Before digging into the details of web application security testing, let us first take a brief overview of application security testing. Security testing can be divided into security functional testing and security vulnerability testing.
Security functional testing ensures that the software security functions are implemented correctly and are consistent with security requirements based on their specifications. Software security requirements mainly include data confidentiality, integrity, availability, authentication, authorisation, access control, audit, privacy protection, security management, etc.
Security vulnerability testing is to discover security vulnerabilities as an attacker. Vulnerability refers to the flaws in system design, implementation, operation or management. It may be used to attack, resulting in a state of insecurity. Commonly found vulnerabilities in web applications include cross-site scripting, injection, security misconfiguration, session management and more.
Vulnerabilities of web applications may be accessed by using penetration testing. Source code analysis systems aim to help developers locate vulnerabilities in the underlying code of software programs and applications before they are put into production. Penetration testing is the practice of testing a computer system, network or web application to find vulnerabilities that an attacker could exploit.
Several researches are available which have compared some security testing tools from the viewpoint of their features, cost, services, functions and so on. In this article, we compare three tools—Wapiti, OWASP ZAP and Netsparker Community Edition in terms of architecture, software requirement and generated results for different parameters.
Common web application vulnerabilities
The common vulnerabilities of web applications are cross-site scripting, SQL injection, broken authentication, cross-site request forgery and session management. These vulnerabilities appear significantly in the Web Hacking Incident Database (WHID).
SQL injection. It is a code injection technique, used to attack data-driven applications, in which malicious SQL statements are inserted into an entry field for execution. The best way of finding whether an application is vulnerable to attack is to ensure that all use of interpreters separates untrusted data from query. A rare and best way of attack is to inject malicious code into strings as metadata. Consequently, when the stored string is concatenated into a dynamic SQL query, the malicious code is executed. This can allow the tester to read and modify sensitive data contained in a database and take full control of the database server by exploiting vulnerabilities. Two attack scenarios are:

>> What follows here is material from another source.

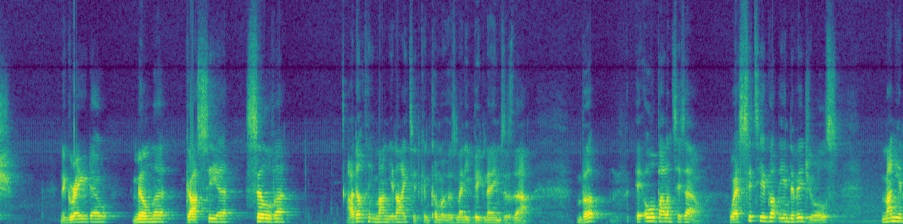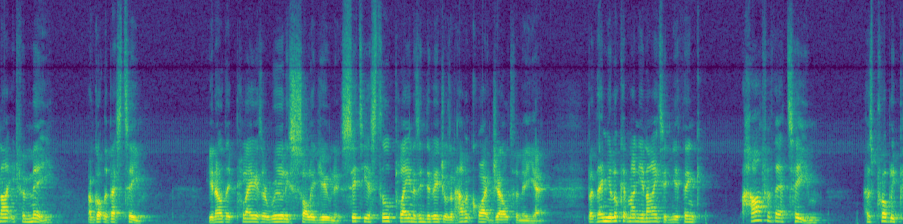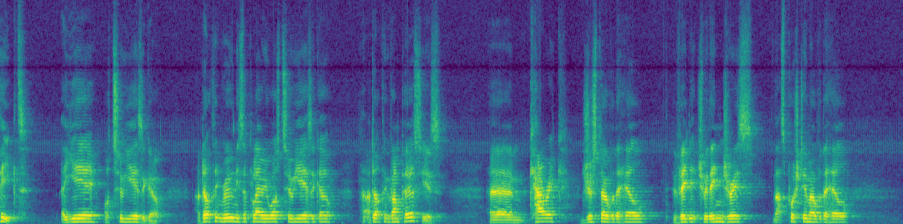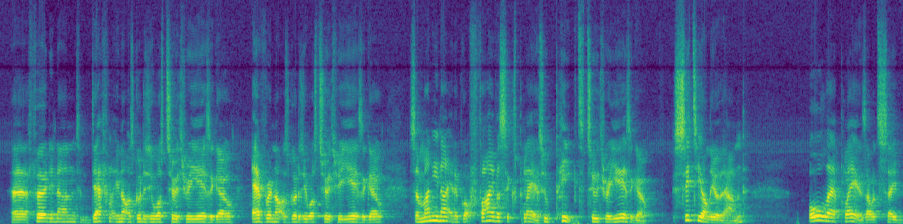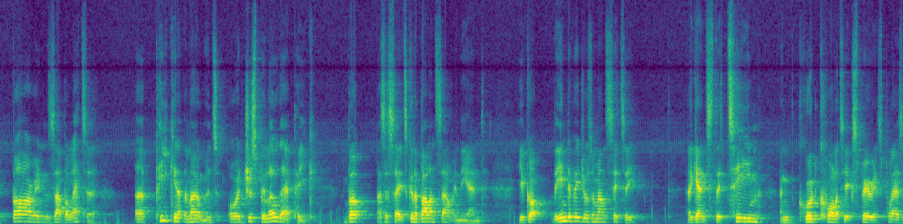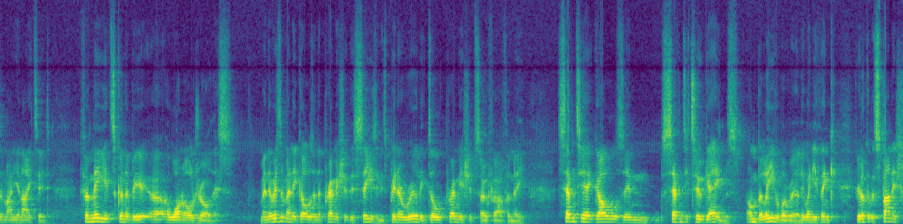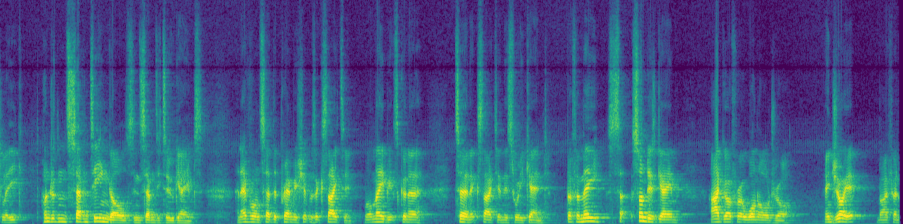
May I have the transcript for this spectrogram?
Negredo, Milner, Garcia, Silva, I don't think Man United can come up with as many big names as that. But it all balances out. Where City have got the individuals, Man United for me have got the best team. You know, they play as a really solid unit. City are still playing as individuals and haven't quite gelled for me yet. But then you look at Man United and you think half of their team has probably peaked a year or two years ago. I don't think Rooney's the player he was two years ago. I don't think Van Persie is. Um, Carrick just over the hill. Vidic with injuries, that's pushed him over the hill. Uh, Ferdinand, definitely not as good as he was two or three years ago. Evra, not as good as he was two or three years ago. So Man United have got five or six players who peaked two or three years ago. City, on the other hand, all their players, I would say, barring Zabaleta, are peaking at the moment or are just below their peak. But, as I say, it's going to balance out in the end. You've got the individuals of Man City, against the team and good quality experienced players of Man United, for me it's going to be a, a one-all draw this. I mean, there isn't many goals in the Premiership this season. It's been a really dull Premiership so far for me. 78 goals in 72 games. Unbelievable, really, when you think, if you look at the Spanish League, 117 goals in 72 games. And everyone said the Premiership was exciting. Well, maybe it's going to turn exciting this weekend. But for me, Sunday's game, I'd go for a one-all draw. Enjoy it. Bye for now.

Scenario #1. The application uses untrusted data in the following vulnerable query:
String query = “SELECT * FROM customers WHERE custNAME=’” + request.getParameter(“name”) + “’”;
Scenario #2: Vulnerable query in Hibernate Query Language
Query HQLQuery = session.createQuery(“FROM customer WHERE custNAME=’“ + request.getParameter(“name”) + “’”);
In both scenarios, the attacker modifies the ‘name’ parameter value to send: ‘ or ‘1’=’1.
http://testexample.com/app/customerView?name=’ or ‘1’=’1
This changes the meaning of queries to return all the records from the customer table. More dangerous attacks could invoke stored procedures or modify data.
Broken authentication and session management. It includes all form of handling user authentication and management of active sessions. A site may be vulnerable if:
1. User authentication credentials aren’t protected when stored using hashing or encryption
2. Session IDs are exposed in the URL
3. Session IDs aren’t rotated after successful login and passwords
4. Session IDs and other credentials are sent over unencrypted connections
To impersonate a user, an attacker use leaks or flaws, such as exposed session IDs, accounts and passwords, in the authentication or session management. When attack is successful, an attacker may have the same privilege level of the system as that of a legal authorised user. An attack scenario is given below as an example:
Scenario #1: Ticket reservations application supports URL rewriting:
An authenticated user of the site mails the above link to his friends without knowing that he is also giving away his session ID. When his friends use this link, they will use his session and credit card information.
Cross site scripting. It is a web vulnerability in which malicious script is injected into the system in the form of input. Three major types of cross-site scripting exist. The first one is Reflected XSS, in which attacker injects browser-executable code within a single HTTP response. It is non-persistent. Second type is Stored XSS, which occurs when some malicious user-submitted data is stored in a database to be used in the creation of pages that will be served to other users later. Thus, visitors of the web page fall victim to this attack. The third, Local XSS, targets vulnerabilities that occur in the source code itself. It is a type of XSS vulnerability which does not originate from the local software of the user.